Return the listing below unchanged, but without pictures.

*** DATA FOR THIS TASK Section Begins ***

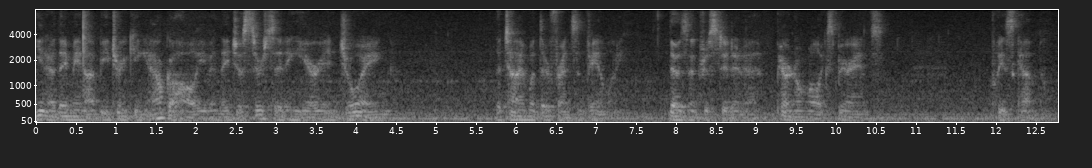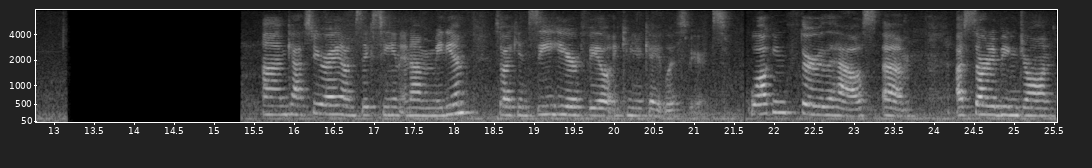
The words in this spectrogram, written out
you know they may not be drinking alcohol even they just are sitting here enjoying the time with their friends and family those interested in a paranormal experience please come I'm Cassidy Ray, I'm 16, and I'm a medium, so I can see, hear, feel, and communicate with spirits. Walking through the house, um, I started being drawn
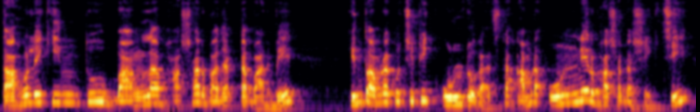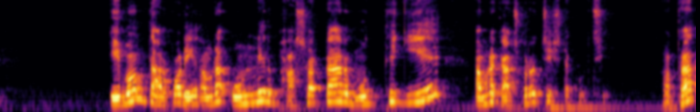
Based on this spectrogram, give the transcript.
তাহলে কিন্তু বাংলা ভাষার বাজারটা বাড়বে। কিন্তু আমরা করছি ঠিক উল্টো কাজটা। আমরা অন্যের ভাষাটা শিখছি এবং তারপরে আমরা অন্যের ভাষাটার মধ্যে গিয়ে আমরা কাজ করার চেষ্টা করছি। অর্থাৎ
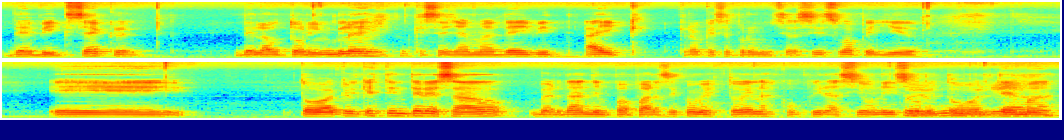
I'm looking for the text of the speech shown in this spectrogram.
de Big Secret, del autor inglés que se llama David Icke, creo que se pronuncia así su apellido. Eh, todo aquel que esté interesado, ¿verdad?, en empaparse con esto de las conspiraciones y sobre todo el tema,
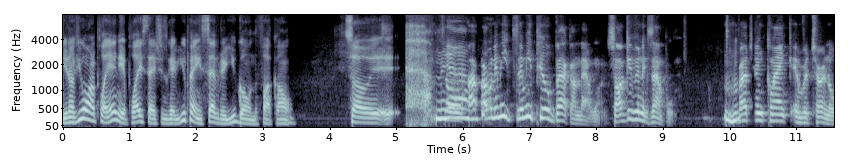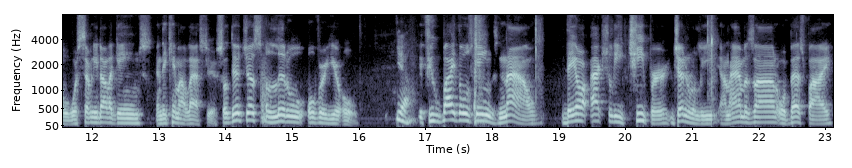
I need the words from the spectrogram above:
you know, if you want to play any of PlayStation's game, you paying seventy, you going the fuck home. So it, So yeah. I, I, let me let me peel back on that one. So I'll give you an example. mm-hmm. Ratchet and Clank and Returnal were seventy dollar games, and they came out last year, so they're just a little over a year old. Yeah. If you buy those games now, they are actually cheaper generally on Amazon or Best Buy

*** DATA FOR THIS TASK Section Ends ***

EXERCISE RESULT.
The words in this spectrogram, written out
you know they may not be drinking alcohol even they just are sitting here enjoying the time with their friends and family those interested in a paranormal experience please come I'm Cassidy Ray, I'm 16, and I'm a medium, so I can see, hear, feel, and communicate with spirits. Walking through the house, um, I started being drawn
Based on this spectrogram, give the transcript.
তাহলে কিন্তু বাংলা ভাষার বাজারটা বাড়বে। কিন্তু আমরা করছি ঠিক উল্টো কাজটা। আমরা অন্যের ভাষাটা শিখছি এবং তারপরে আমরা অন্যের ভাষাটার মধ্যে গিয়ে আমরা কাজ করার চেষ্টা করছি। অর্থাৎ
I'm looking for the text of the speech shown in this spectrogram.
de Big Secret, del autor inglés que se llama David Icke, creo que se pronuncia así su apellido. Eh, todo aquel que esté interesado, ¿verdad?, en empaparse con esto de las conspiraciones y sobre todo el tema,
I need the words from the spectrogram above:
you know, if you want to play any of PlayStation's game, you paying seventy, you going the fuck home. So it, So yeah. I, I, let me let me peel back on that one. So I'll give you an example. mm-hmm. Ratchet and Clank and Returnal were seventy dollar games, and they came out last year, so they're just a little over a year old. Yeah. If you buy those games now, they are actually cheaper generally on Amazon or Best Buy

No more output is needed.